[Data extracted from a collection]
□ □ □ □ □

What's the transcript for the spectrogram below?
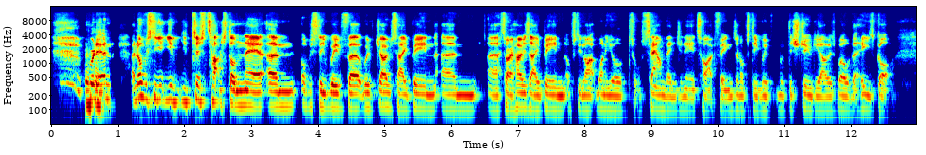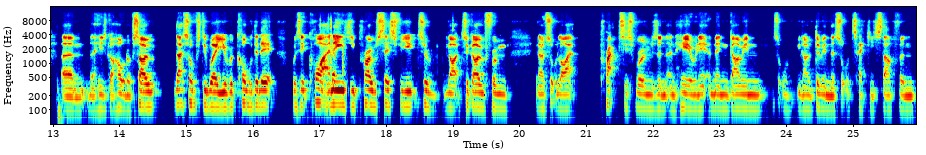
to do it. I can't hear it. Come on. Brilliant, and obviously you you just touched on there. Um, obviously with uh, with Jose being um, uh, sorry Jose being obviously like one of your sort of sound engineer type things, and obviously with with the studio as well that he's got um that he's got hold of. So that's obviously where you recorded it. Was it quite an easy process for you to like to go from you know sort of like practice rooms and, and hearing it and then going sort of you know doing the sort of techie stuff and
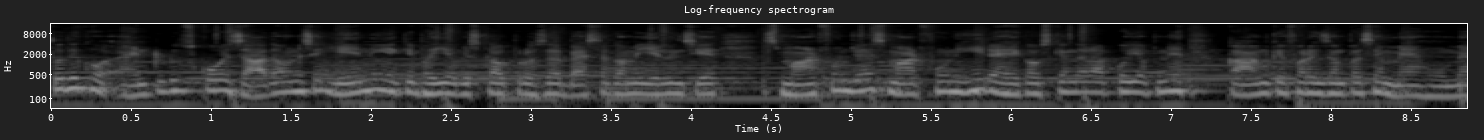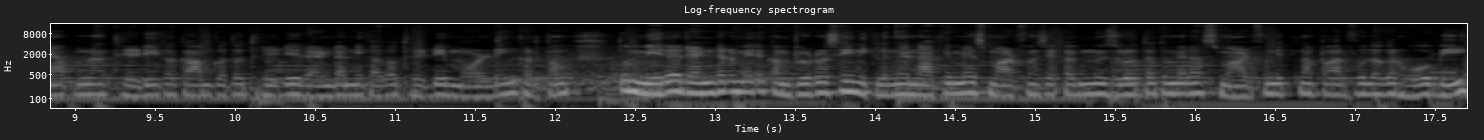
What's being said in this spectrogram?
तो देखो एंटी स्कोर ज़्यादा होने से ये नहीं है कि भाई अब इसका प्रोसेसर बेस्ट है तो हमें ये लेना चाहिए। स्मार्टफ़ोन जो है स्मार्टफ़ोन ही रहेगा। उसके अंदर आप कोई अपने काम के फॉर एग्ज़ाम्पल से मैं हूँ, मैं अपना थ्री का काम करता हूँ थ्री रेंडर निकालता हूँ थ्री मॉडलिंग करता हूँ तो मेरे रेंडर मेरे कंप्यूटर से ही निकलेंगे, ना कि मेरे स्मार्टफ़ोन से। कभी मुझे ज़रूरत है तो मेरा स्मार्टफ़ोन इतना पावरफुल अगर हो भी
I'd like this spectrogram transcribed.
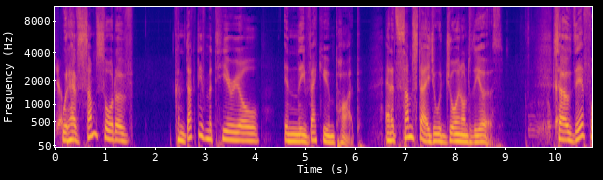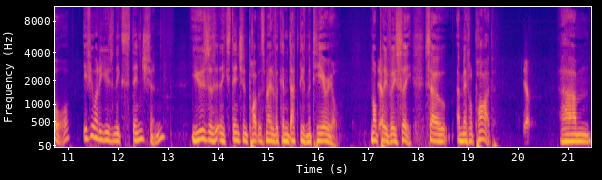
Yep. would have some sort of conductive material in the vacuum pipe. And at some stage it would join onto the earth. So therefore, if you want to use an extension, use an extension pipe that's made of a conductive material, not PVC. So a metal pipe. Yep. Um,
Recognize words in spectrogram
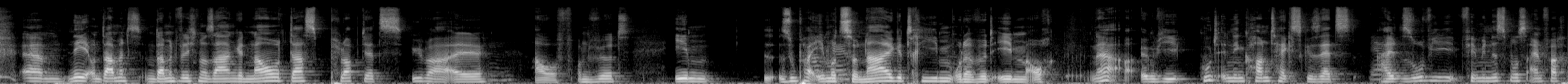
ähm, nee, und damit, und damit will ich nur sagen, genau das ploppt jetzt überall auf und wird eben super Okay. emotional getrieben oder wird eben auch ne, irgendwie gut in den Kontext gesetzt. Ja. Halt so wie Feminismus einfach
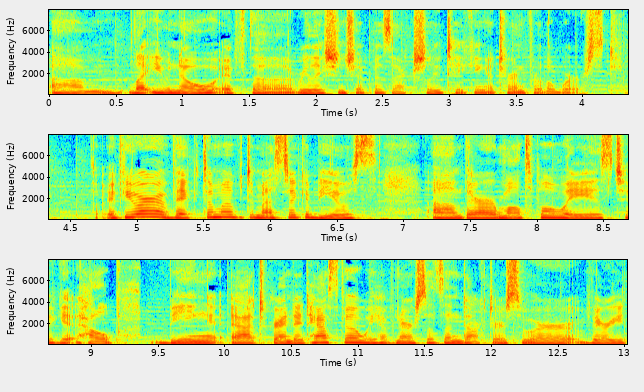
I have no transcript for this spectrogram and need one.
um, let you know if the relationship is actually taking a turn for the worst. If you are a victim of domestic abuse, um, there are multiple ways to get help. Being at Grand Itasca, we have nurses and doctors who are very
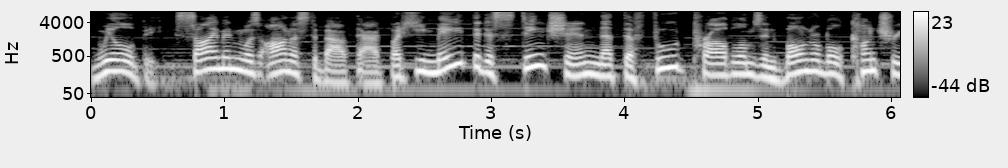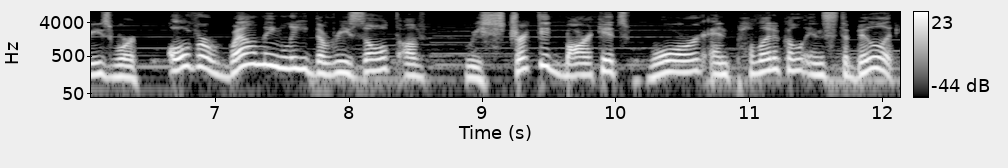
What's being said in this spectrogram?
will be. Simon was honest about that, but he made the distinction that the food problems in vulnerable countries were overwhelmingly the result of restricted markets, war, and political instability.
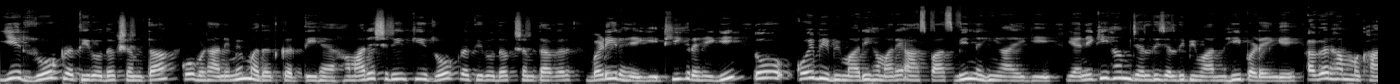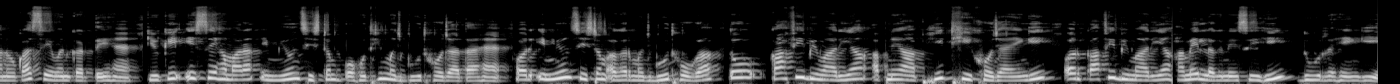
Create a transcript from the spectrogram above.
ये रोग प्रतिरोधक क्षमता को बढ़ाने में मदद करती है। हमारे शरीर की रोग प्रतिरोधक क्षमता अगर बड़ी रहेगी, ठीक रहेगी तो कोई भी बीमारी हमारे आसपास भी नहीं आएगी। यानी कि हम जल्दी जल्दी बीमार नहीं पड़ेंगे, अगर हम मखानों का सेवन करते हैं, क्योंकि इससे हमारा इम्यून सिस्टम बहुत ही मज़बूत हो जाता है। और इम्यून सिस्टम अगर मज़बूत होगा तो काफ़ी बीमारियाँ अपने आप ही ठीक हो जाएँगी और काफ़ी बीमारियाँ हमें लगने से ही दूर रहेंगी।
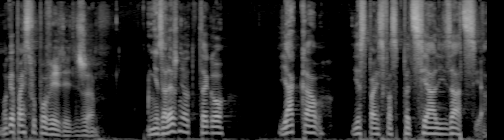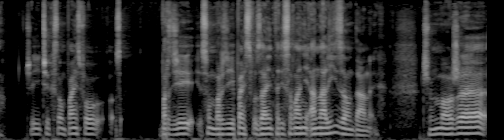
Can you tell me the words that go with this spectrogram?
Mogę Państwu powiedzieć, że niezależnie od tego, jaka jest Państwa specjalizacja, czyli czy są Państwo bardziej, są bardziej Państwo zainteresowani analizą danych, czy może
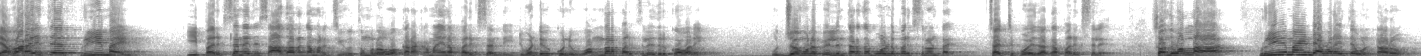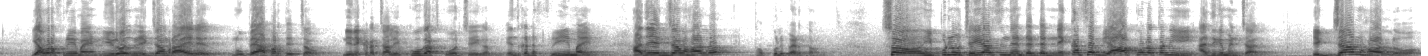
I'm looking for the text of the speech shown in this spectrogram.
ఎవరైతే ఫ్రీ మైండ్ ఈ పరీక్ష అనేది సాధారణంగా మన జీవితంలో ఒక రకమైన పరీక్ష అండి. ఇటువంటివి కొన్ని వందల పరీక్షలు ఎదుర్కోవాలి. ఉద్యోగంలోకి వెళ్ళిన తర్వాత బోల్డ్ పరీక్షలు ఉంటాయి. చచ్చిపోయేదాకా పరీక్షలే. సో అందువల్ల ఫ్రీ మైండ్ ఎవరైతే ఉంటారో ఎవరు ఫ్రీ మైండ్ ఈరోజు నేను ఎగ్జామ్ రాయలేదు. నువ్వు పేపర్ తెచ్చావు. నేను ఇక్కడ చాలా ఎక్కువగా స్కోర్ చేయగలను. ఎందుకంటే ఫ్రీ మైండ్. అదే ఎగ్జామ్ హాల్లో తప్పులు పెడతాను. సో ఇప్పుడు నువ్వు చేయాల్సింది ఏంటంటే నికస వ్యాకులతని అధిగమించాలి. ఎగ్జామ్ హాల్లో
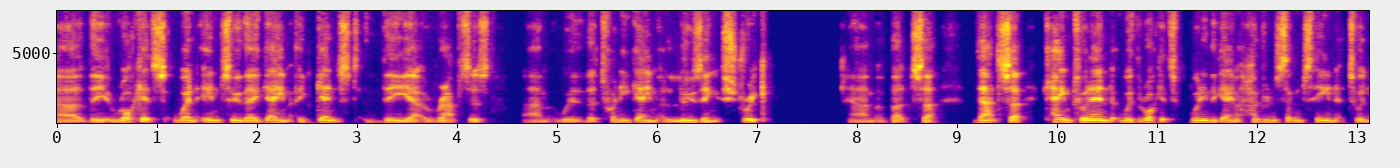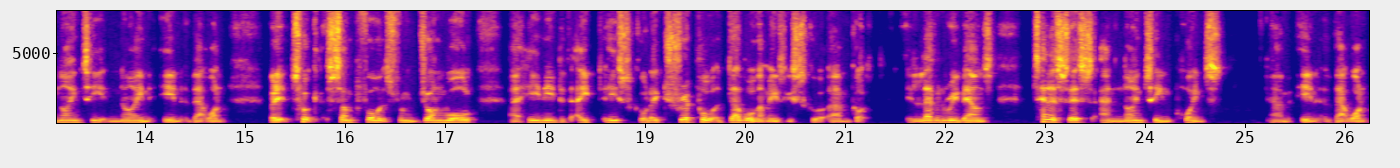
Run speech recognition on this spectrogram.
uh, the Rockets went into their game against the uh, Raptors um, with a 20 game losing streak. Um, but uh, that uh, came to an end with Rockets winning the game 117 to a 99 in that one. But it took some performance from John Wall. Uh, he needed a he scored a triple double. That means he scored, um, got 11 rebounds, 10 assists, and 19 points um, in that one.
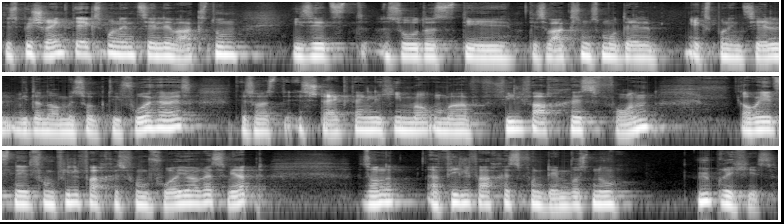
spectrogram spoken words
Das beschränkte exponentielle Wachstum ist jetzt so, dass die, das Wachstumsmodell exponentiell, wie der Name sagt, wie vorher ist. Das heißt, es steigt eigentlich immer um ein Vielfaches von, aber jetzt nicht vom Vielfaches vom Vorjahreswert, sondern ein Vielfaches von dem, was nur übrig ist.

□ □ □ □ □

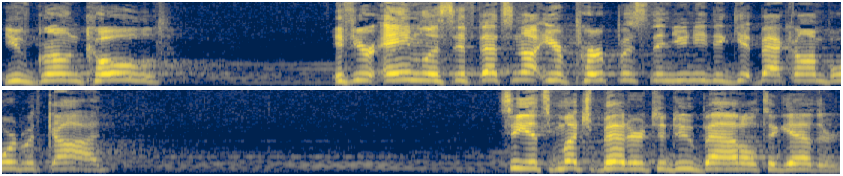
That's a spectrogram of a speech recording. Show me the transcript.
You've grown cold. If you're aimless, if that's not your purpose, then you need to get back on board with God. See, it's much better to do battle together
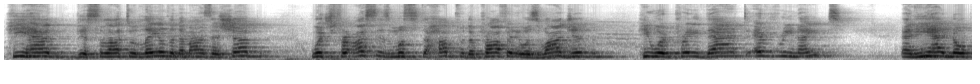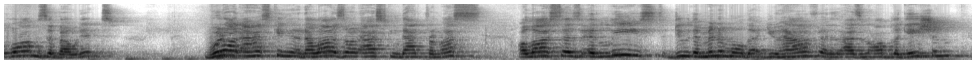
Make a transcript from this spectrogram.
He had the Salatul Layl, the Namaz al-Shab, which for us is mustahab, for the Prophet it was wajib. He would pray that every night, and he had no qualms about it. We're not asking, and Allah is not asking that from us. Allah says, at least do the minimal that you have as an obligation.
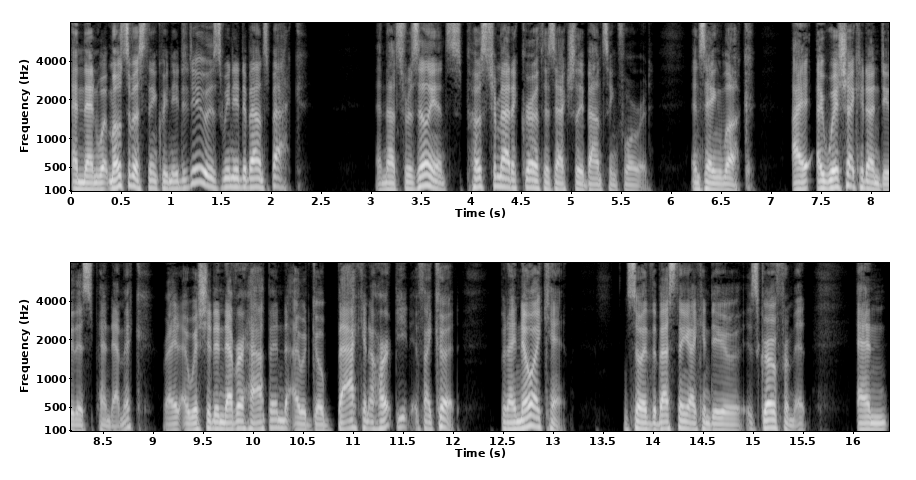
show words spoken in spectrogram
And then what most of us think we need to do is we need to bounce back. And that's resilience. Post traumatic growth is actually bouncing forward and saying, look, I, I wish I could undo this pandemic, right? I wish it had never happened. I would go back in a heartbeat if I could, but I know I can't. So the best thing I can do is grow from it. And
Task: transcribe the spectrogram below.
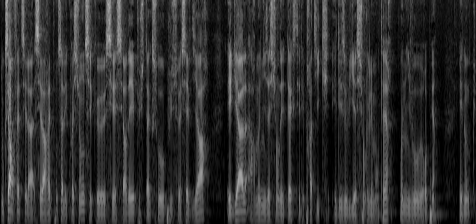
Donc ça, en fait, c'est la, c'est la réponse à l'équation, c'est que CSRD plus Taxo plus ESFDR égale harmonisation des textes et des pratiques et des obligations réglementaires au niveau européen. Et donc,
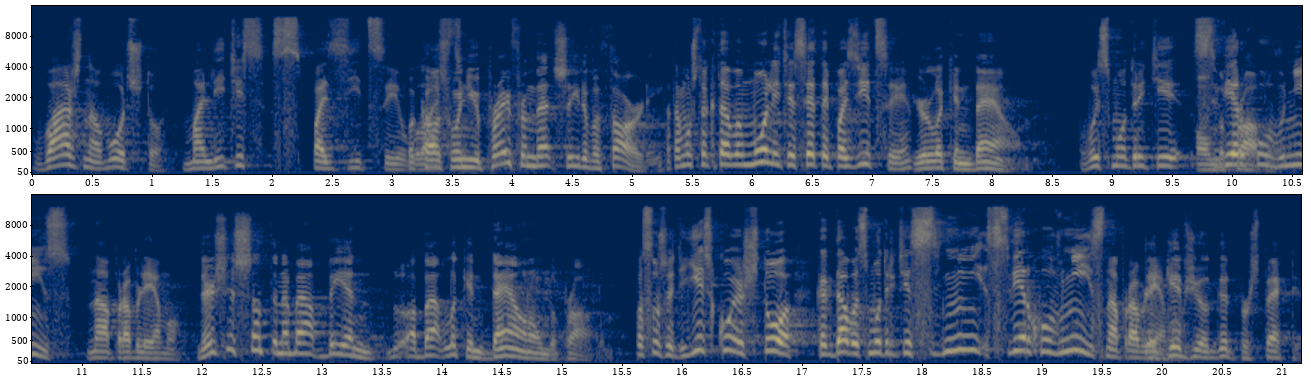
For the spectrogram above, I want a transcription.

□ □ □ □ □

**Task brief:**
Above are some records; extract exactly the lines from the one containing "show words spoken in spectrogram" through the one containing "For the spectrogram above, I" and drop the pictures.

**Problem solution:**
show words spoken in spectrogram
And then what most of us think we need to do is we need to bounce back. And that's resilience. Post traumatic growth is actually bouncing forward and saying, look, I, I wish I could undo this pandemic, right? I wish it had never happened. I would go back in a heartbeat if I could, but I know I can't. So the best thing I can do is grow from it. And
Task: transcribe the spectrogram below.
Donc ça, en fait, c'est la, c'est la réponse à l'équation, c'est que CSRD plus Taxo plus ESFDR égale harmonisation des textes et des pratiques et des obligations réglementaires au niveau européen. Et donc,
For the spectrogram above, I want a transcription.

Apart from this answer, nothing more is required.